Having set the stage for the necessity of OSINT entering the toolset of peacekeeping missions, Mark Pfeiffer described the roles OSINT plays in all stages of peacekeeping: pre-deployment, deployment, operations phase, close out, and post-exit monitoring.
In the initial planning stage, on-the-ground assessment has to take into account the relationships between involved actors, as well as their potential response and sentiment towards external forces before the mission lands in the conflict area. This pre-emptive analysis using information collected from open sources, as well as unclassified intelligence sources and HUMINT, can often set the tone for the conversations with the locals, as well as the context of these exchanges. The effectiveness of peace operations always depends on the operational support it receives. Therefore, analysing the situation ahead of time allows mission organisers to anticipate disruptions in infrastructure, transport, local supply chains, and resources needed to set up and fulfil mission objectives.
In terms of enabling fast and efficient connections with the locals and putting in place reliable HUMINT networks, peacekeepers have to identify the social and cultural settings as well as the source of tensions ahead of touching ground in conflict areas. As stated by Mark Pfeiffer, peacekeepers have to project a certain amount of force to deter confrontations, while remaining impartial. Even the perception of a lack of impartiality can hurt peacekeeping efforts.
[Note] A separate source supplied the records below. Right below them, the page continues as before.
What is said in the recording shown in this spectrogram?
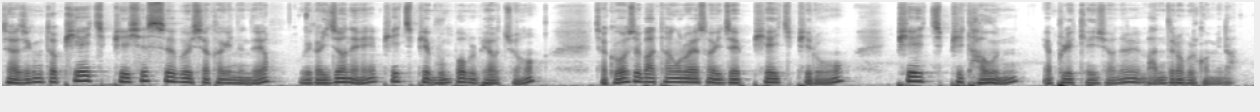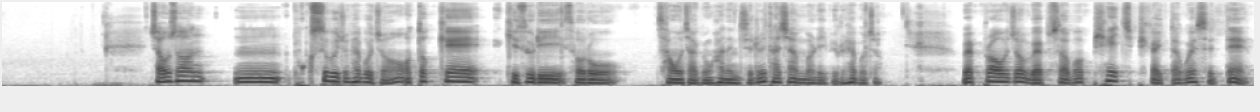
자, 지금부터 PHP 실습을 시작하겠는데요. 우리가 이전에 PHP의 문법을 배웠죠. 자, 그것을 바탕으로 해서 이제 PHP로 PHP다운 애플리케이션을 만들어 볼 겁니다. 자, 우선 음, 복습을 좀 해보죠. 어떻게 기술이 서로 상호작용하는지를 다시 한번 리뷰를 해보죠. 웹브라우저, 웹서버, PHP가 있다고 했을 때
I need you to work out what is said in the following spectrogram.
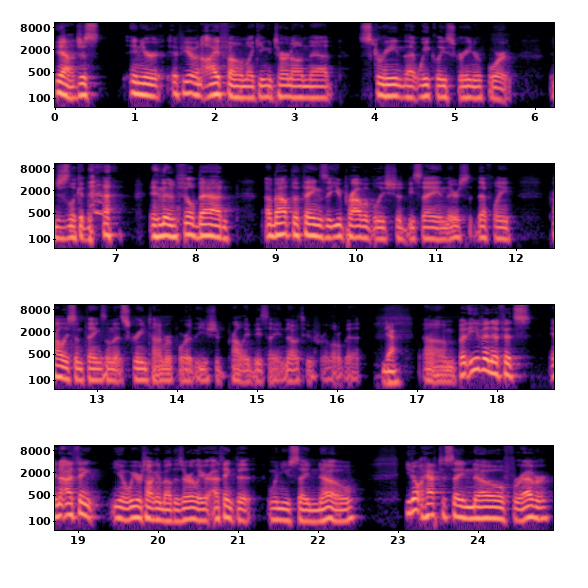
Yeah, just in your if you have an iPhone, like you can turn on that screen, that weekly screen report, and just look at that, and then feel bad about the things that you probably should be saying. There's definitely probably some things on that screen time report that you should probably be saying no to for a little bit. Yeah. Um, but even if it's, and I think, you know, we were talking about this earlier. I think that when you say no, you don't have to say no forever.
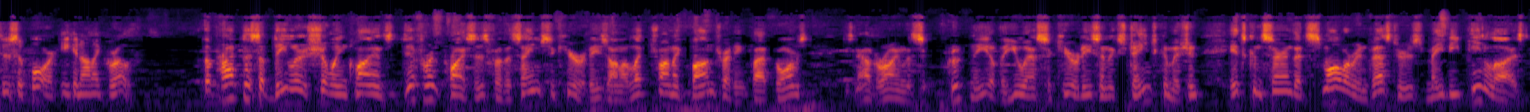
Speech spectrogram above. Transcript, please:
to support economic growth. The practice of dealers showing clients different prices for the same securities on electronic bond trading platforms is now drawing the scrutiny of the U.S. Securities and Exchange Commission. It's concerned that smaller investors may be penalized.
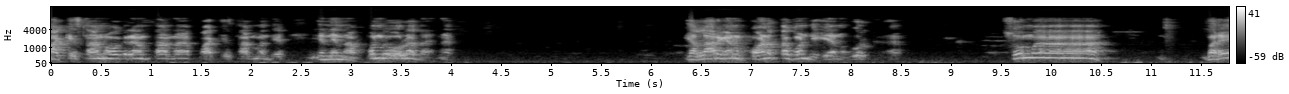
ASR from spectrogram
ಪಾಕಿಸ್ತಾನ ಹೋಗ್ರಿ ಅಂತಾನ, ಪಾಕಿಸ್ತಾನ ಮಂದಿ ನಿನ್ನ ಅಪ್ಪಂದು ಊರದ ಎಲ್ಲಾರ್ಗೇನು ಕೊಂಡ ತಗೊಂಡು ಏನು ಊರ್ಗ ಸುಮ್ಮ ಬರೇ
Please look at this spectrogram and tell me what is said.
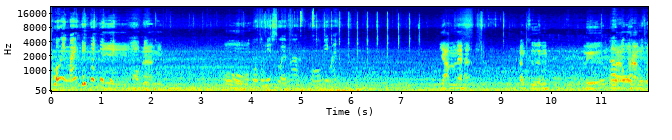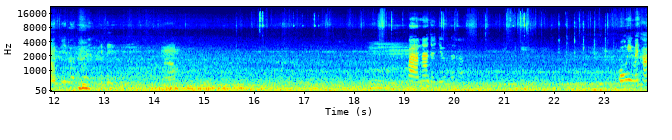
โค้งอีกไหมนี่ออกทางอีกโอ้โอ้ตรงนี้สวยมากโค้งอีกไหมย้ำนะฮะกลางคืน หรือเออเมามีรถห้ามมีรขัถบมีรถด้วยโอ้โหน้ำอืมปลาน่าจะเยอะนะคะโค้งอีกไหมคะ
Peacekeeping forces also often have to navigate the delicate tasks of protecting the peacekeeping personnel while working on establishing trust and good relations with the population. Our speakers agreed that in certain environments, high-level of protective measures creates a negative perception and could incite hostility. On the other hand, if there is a perceived vulnerability in the peacekeeping missions’ ability to assure safety of its own personnel the locals might not respond positively to the peace-building efforts. In accordance with this line of argument, Anne-Lynn Dudenhöfer mentioned that a thorough sentiment analysis as well as gleaning information from open-sources can fill in the blanks in pre-deployment briefings to help shape the subsequent actions.
It’s important to add that especially when it comes to perceptions and influencing local population, the practice of media manipulation and misinformation is seen as one of the new practices successfully adopted by hostile fractions, as well as those opposing foreign involvement. Thus, understanding the forces that may negatively affect or attempt to alter perception of the peacekeeping forces should become part of peacekeeping-intelligence efforts.
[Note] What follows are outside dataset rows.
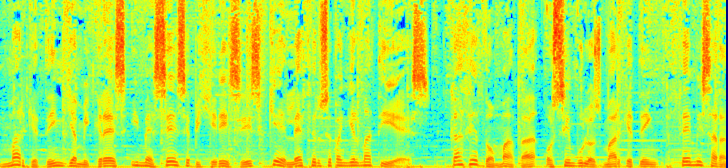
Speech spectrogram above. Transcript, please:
Μάρκετινγκ για μικρές ή μεσαίες επιχειρήσεις και ελεύθερους επαγγελματίες. Κάθε εβδομάδα ο σύμβουλος Μάρκετινγκ Θέμη 41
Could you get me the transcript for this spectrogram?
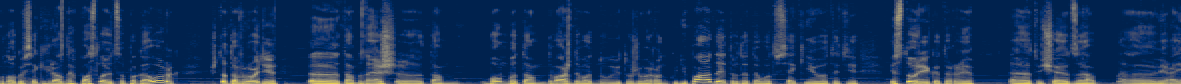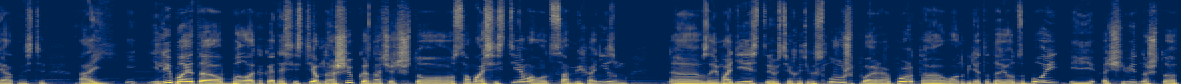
много всяких разных пословиц и поговорок, что-то вроде, э, там, знаешь, э, там, бомба там дважды в одну и ту же воронку не падает, вот это вот всякие вот эти истории, которые э, отвечают за э, вероятности. А, и, и либо это была какая-то системная ошибка, значит, что сама система, вот сам механизм э, взаимодействия всех этих служб аэропорта, он где-то дает сбой, и очевидно, что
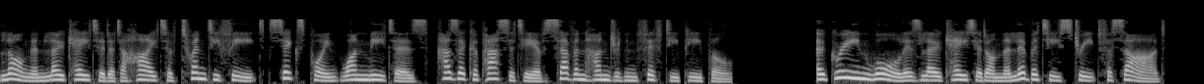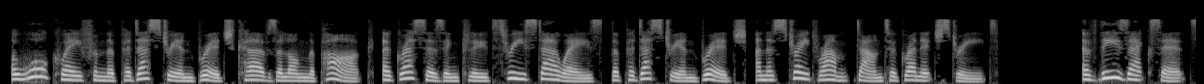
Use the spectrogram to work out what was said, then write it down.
long and located at a height of 20 feet (6.1 meters), has a capacity of 750 people. A green wall is located on the Liberty Street facade. A walkway from the pedestrian bridge curves along the park. Aggressors include three stairways, the pedestrian bridge, and a straight ramp down to Greenwich Street. Of these exits,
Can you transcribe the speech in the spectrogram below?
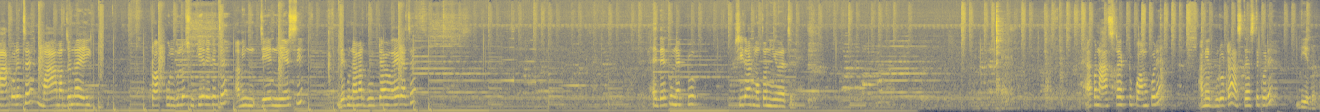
মা করেছে। মা আমার জন্য এই টক কুলগুলো শুকিয়ে রেখেছে। আমি যে নিয়ে এসেছি, দেখুন আমার গুড়টা হয়ে গেছে। এই দেখুন, একটু শিরার মতন ইয়ে হয়েছে। এখন আঁচটা একটু কম করে আমি গুঁড়োটা আস্তে আস্তে করে দিয়ে দেবো।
Find out More about OSINT and Peacekeeping in Africa in Our On-Demand Webinar
On the 30th of September, HENSOLDT Analytics team explored the topic of OSINT Intelligence as a situational awareness tool in complex peacekeeping operations in the African continent in a dedicated virtual event.
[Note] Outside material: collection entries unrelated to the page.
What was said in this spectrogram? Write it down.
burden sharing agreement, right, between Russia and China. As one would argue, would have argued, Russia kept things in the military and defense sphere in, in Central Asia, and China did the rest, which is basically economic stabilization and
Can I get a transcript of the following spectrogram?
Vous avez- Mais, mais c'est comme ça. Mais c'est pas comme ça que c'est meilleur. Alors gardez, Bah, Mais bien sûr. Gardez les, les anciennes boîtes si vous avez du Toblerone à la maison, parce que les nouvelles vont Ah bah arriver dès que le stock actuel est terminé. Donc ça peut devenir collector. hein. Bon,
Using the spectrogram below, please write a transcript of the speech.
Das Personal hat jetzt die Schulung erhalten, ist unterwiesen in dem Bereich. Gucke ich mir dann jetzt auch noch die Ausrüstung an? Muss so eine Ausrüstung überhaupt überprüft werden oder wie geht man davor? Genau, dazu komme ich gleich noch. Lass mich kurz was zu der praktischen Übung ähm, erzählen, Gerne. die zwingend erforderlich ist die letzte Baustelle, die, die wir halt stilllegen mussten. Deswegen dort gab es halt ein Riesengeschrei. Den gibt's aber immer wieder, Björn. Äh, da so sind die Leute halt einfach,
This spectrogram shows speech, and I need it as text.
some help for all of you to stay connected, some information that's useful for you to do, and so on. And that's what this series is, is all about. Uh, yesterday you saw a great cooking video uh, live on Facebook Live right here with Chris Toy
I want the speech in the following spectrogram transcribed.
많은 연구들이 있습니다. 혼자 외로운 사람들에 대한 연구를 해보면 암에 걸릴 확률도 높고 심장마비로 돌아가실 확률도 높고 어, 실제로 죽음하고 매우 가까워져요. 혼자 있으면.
Mark Pfeiffer, Chief Visionary Officer at HENSOLDT Analytics, took a look at the use of OSINT in preparing and supporting such missions as an additional sensor; one which allows an increased situational awareness and understanding meant to protect and support the missions’ objectives as well as all of those involved.
Our OSINT Analyst, Anne-Lynn Dudenhöfer, shared her insights on the topic of “Protecting Peacekeepers & Civilians: OSINT for Improved Situational Awareness“. In particular, she provided a comprehensive analysis of the added value that the United Nations Support Mission in Libya could gain from open-source information and intelligence with regards to the upcoming Libyan elections.
Our presenters was joined by a guest expert – Dr Walter Dorn, Professor of Defence Studies at the Royal Military College of Canada (RMC) and the Canadian Forces College (CFC), who specializes in arms control, peace operations, just war theory, international criminal law, treaty verification and enforcement, and the United Nations.